Landscape of a Marriage: Central Park Was Only the Beginning
Frederick Law Olmsted may not be familiar to everyone who considers picking up Landscape of a Marriage, but he certainly will be to those who are familiar with the history of parks in America. A landscape architect, he designed many urban parks across the country and founded the greatest landscape planning consultancy of the late nineteenth century.
He was also the distant cousin of the author’s husband. Rather than write about Frederick, however, she chose to turn to a less well-known figure: his wife, Mary, formerly married to Frederick’s brother.
Though an unconventional relationship to modern eyes, it would have been a reasonable arrangement in the time. Mary, with three children from her first marriage, would have needed the security only a husband could provide, and she could serve as a domestic anchor for him. In this fictionalized biography, that is exactly what she does.
The book is clearly a labor of love and a beautiful one at that. As a novel, however, I was underwhelmed. It is mostly a series of vignettes, with information about the intervening time (sometimes intervening years) given as exposition. I would have preferred to see more of it shown through action rather than hear about it after the fact. At the end of the day, however, I was entirely won over by the author’s clear love for these distant relations of her husband, and I learned a little about America’s urban parks in the bargain.

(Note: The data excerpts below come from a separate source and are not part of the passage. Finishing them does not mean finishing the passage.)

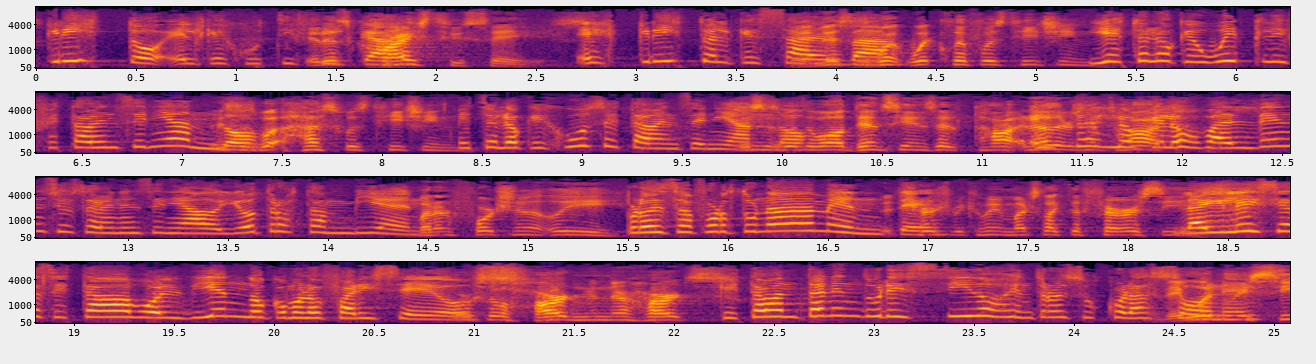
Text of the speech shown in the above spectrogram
Cristo el que justifica. Christ who saves. Es Cristo el que salva. what Wycliffe was teaching. Y esto es lo que Whitcliffe estaba enseñando. Esto es lo que Hus estaba enseñando. Esto es lo que los valdencios habían enseñado y otros también. But unfortunately, Pero the desafortunadamente, la iglesia se estaba volviendo como los fariseos, que estaban tan endurecidos dentro de sus corazones,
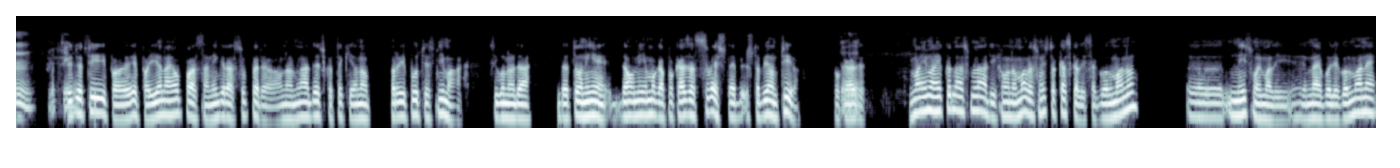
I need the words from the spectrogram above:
Mm, Vidio ti, pa, e, pa i ona je opasan, igra super, ono je mlad dečko, tek je ono prvi put je s njima, sigurno da, da to nije, da on nije mogao pokazati sve što, je, što bi on htio pokazati. Ima, ima i kod nas mladih, ono, malo smo isto kaskali sa golmanom, e, nismo imali najbolje golmane, e,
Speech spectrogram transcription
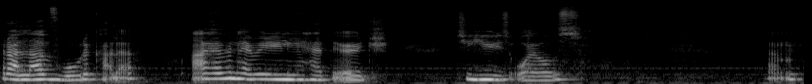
But I love watercolor. I haven't really had the urge to use oils um,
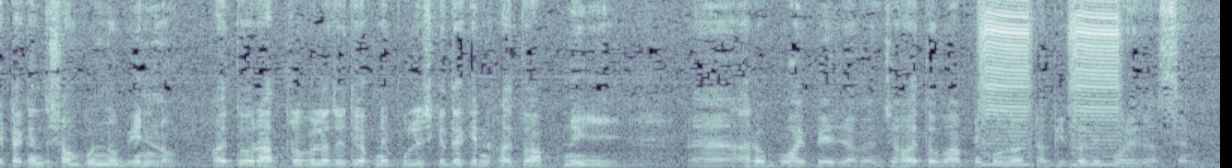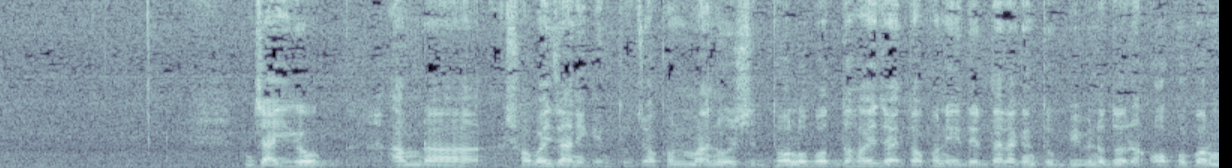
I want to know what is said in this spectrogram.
এটা কিন্তু সম্পূর্ণ ভিন্ন। হয়তো রাত্রবেলা যদি আপনি পুলিশকে দেখেন, হয়তো আপনি আরও ভয় পেয়ে যাবেন যে হয়তো বা আপনি কোনো একটা বিপদে পড়ে যাচ্ছেন। যাই হোক আমরা সবাই জানি কিন্তু, যখন মানুষ দলবদ্ধ হয়ে যায়, তখন এদের দ্বারা কিন্তু বিভিন্ন ধরনের অপকর্ম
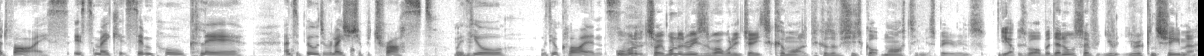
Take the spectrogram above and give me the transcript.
advice is to make it simple, clear, and to build a relationship of trust with your with your clients. Well, one of the, sorry, one of the reasons why I wanted Jenny to come on is because obviously she's got marketing experience Yep. as well. But then also you're, you're a consumer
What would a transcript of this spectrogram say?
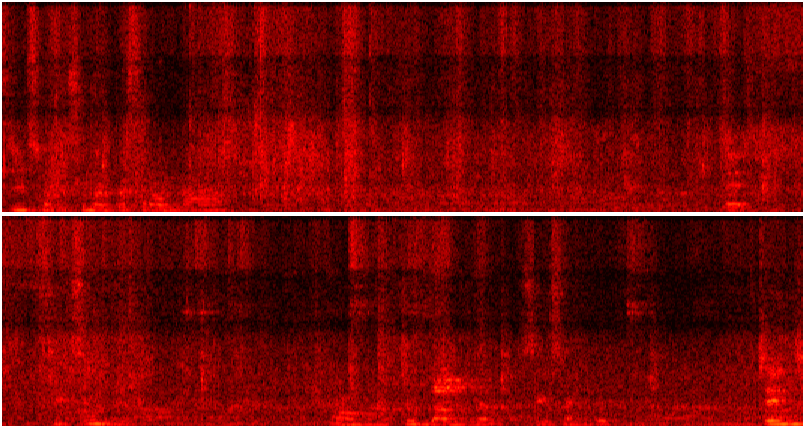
Shri Swami Samarth sir ಅಮ್ಮ six hundred to blouse six hundred change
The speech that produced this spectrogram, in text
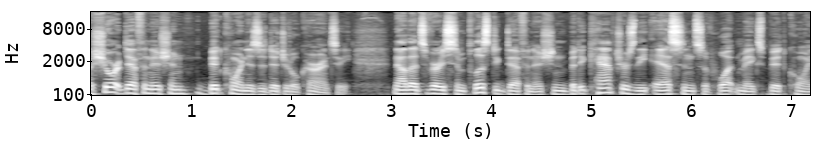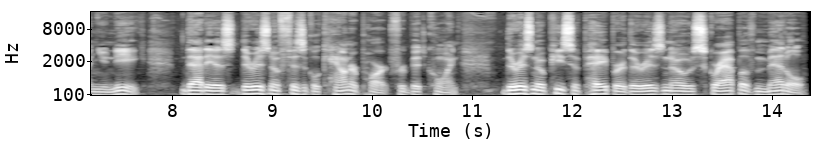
A short definition Bitcoin is a digital currency. Now, that's a very simplistic definition, but it captures the essence of what makes Bitcoin unique. That is, there is no physical counterpart for Bitcoin. There is no piece of paper, there is no scrap of metal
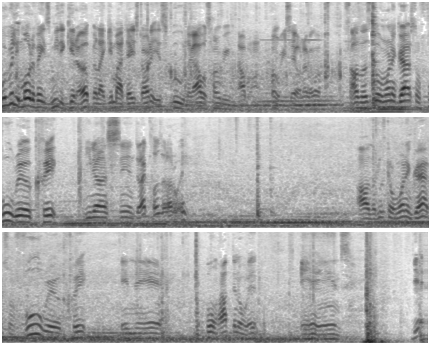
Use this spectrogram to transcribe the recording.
What really motivates me to get up and like get my day started is food. Like I was hungry. I'm hungry as hell, not gonna. So I was like, let's go run and grab some food real quick. You know what I'm saying? Did I close it all the way? I was like, let's go run and grab some food real quick. And then boom, hopped in the whip. And yeah,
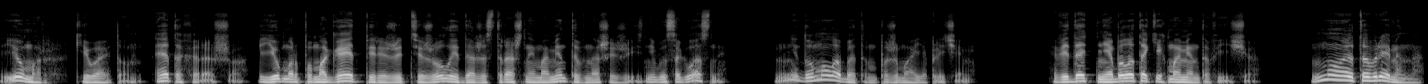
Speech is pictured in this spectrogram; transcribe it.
«Юмор», — кивает он, — «это хорошо. Юмор помогает пережить тяжелые, даже страшные моменты в нашей жизни. Вы согласны?» «Не думал об этом», — пожимая я плечами. «Видать, не было таких моментов еще». «Но это временно»,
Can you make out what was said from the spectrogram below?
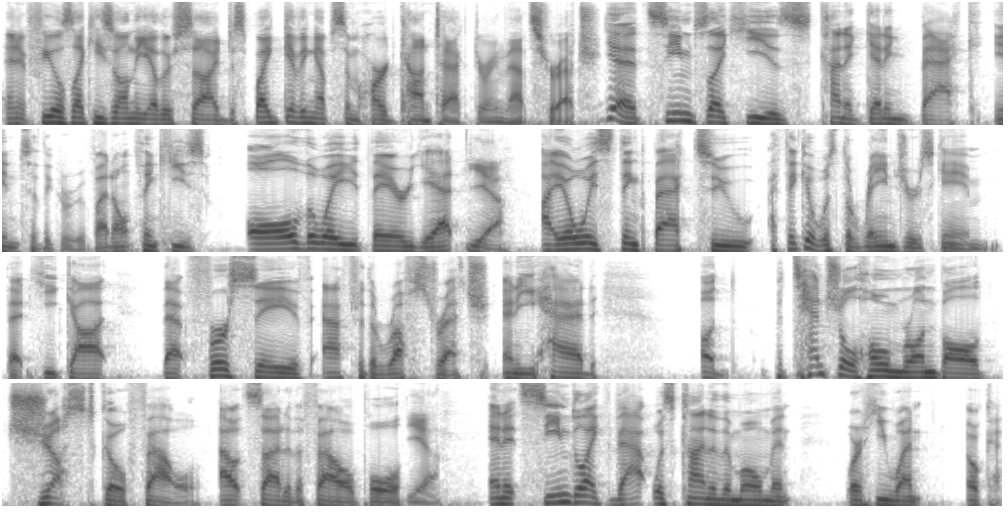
and it feels like he's on the other side, despite giving up some hard contact during that stretch. Yeah, it seems like he is kind of getting back into the groove. I don't think he's all the way there yet. Yeah. I always think back to, I think it was the Rangers game that he got that first save after the rough stretch, and he had a potential home run ball just go foul outside of the foul pole. Yeah. And it seemed like that was kind of the moment where he went, okay,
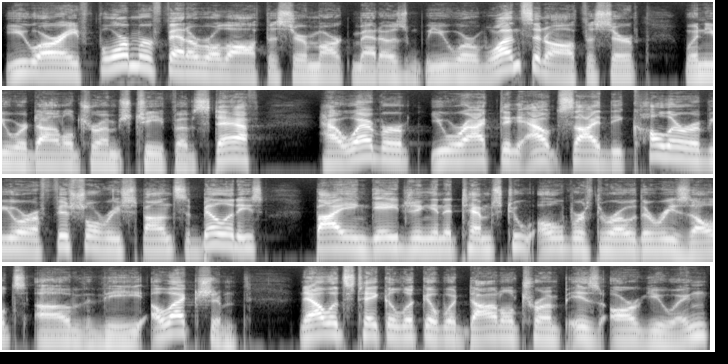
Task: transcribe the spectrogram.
you are a former federal officer, Mark Meadows. You were once an officer when you were Donald Trump's chief of staff. However, you were acting outside the color of your official responsibilities by engaging in attempts to overthrow the results of the election. Now let's take a look at what Donald Trump is arguing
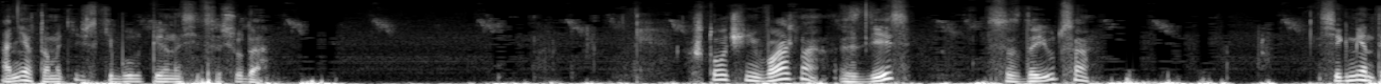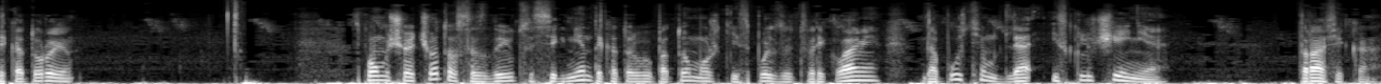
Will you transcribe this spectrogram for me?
они автоматически будут переноситься сюда. Что очень важно, здесь создаются сегменты, которые с помощью отчетов создаются сегменты, которые вы потом можете использовать в рекламе, допустим, для исключения трафика,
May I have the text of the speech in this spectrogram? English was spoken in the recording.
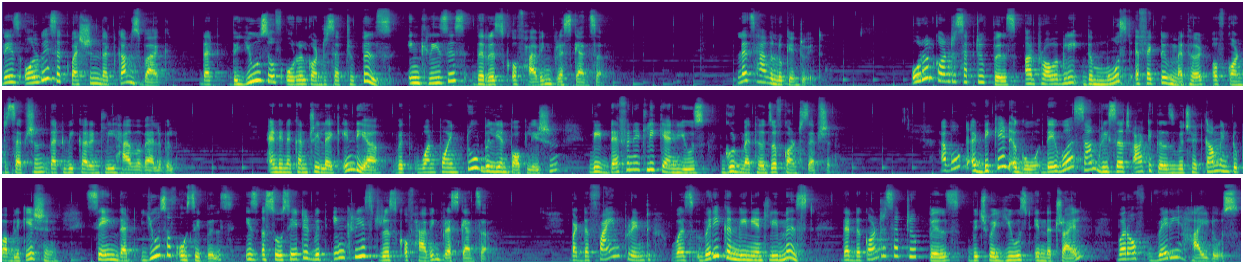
There's always a question that comes back that the use of oral contraceptive pills increases the risk of having breast cancer. Let's have a look into it. Oral contraceptive pills are probably the most effective method of contraception that we currently have available. And in a country like India with 1.2 billion population, we definitely can use good methods of contraception. About a decade ago, there were some research articles which had come into publication saying that use of OC pills is associated with increased risk of having breast cancer. But the fine print was very conveniently missed that the contraceptive pills which were used in the trial were of very high dose.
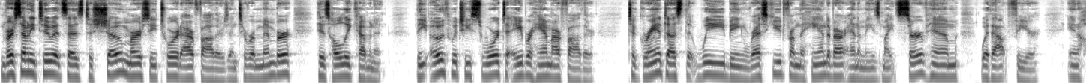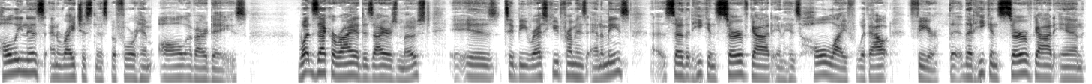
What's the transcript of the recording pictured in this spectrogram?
In verse 72, it says, To show mercy toward our fathers and to remember his holy covenant, the oath which he swore to Abraham our father, to grant us that we, being rescued from the hand of our enemies, might serve him without fear, in holiness and righteousness before him all of our days. What Zechariah desires most is to be rescued from his enemies uh, so that he can serve God in his whole life without fear, that, that he can serve God in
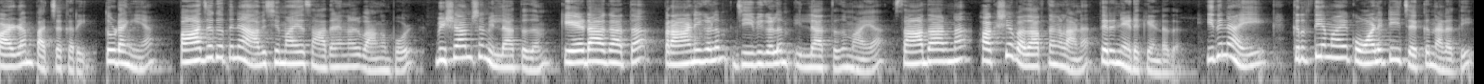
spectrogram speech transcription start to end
പഴം പച്ചക്കറി തുടങ്ങിയ പാചകത്തിന് ആവശ്യമായ സാധനങ്ങൾ വാങ്ങുമ്പോൾ വിഷാംശമില്ലാത്തതും കേടാകാത്ത പ്രാണികളും ജീവികളും ഇല്ലാത്തതുമായ സാധാരണ ഭക്ഷ്യപദാർത്ഥങ്ങളാണ് തിരഞ്ഞെടുക്കേണ്ടത്. ഇതിനായി കൃത്യമായ ക്വാളിറ്റി ചെക്ക് നടത്തി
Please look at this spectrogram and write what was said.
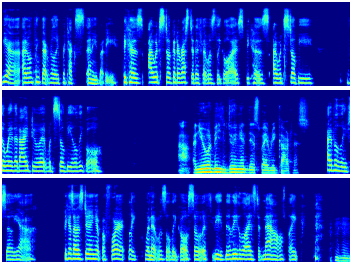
Yeah, I don't think that really protects anybody because I would still get arrested if it was legalized because I would still be the way that I do it would still be illegal. Ah, and you would be doing it this way regardless. I believe so, yeah. Because I was doing it before, like when it was illegal. So if they legalized it now, like. mm-hmm.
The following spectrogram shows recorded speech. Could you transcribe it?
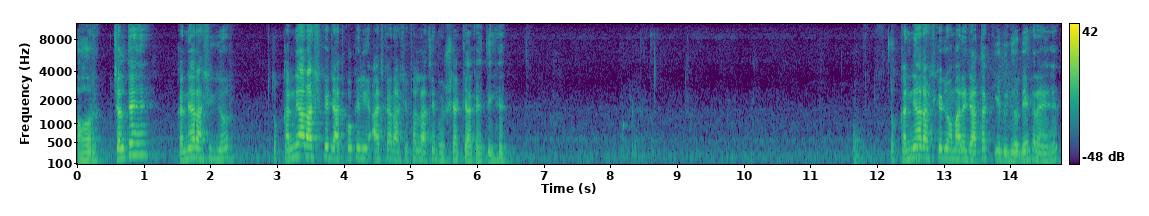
और चलते हैं कन्या राशि की ओर। तो कन्या राशि के जातकों के लिए आज का राशिफल, राशि भविष्य क्या कहती है? तो कन्या राशि के जो हमारे जातक ये वीडियो देख रहे हैं,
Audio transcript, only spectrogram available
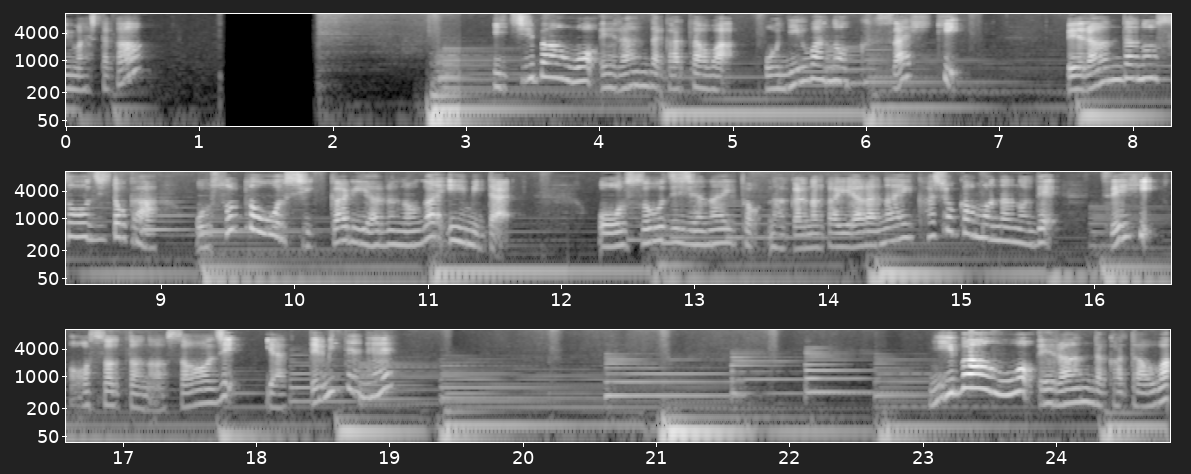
びましたか？1番を選んだ方はお庭の草引き。ベランダの掃除とかお外をしっかりやるのがいいみたい。大掃除じゃないとなかなかやらない箇所かもなのでぜひお外の掃除やってみてね。2番を選んだ方は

|Author||Gail Ward Olmsted|
|Page Count||316 pages|
|Publisher||Black Rose Writing|
|Bookshop.org||Buy this Book|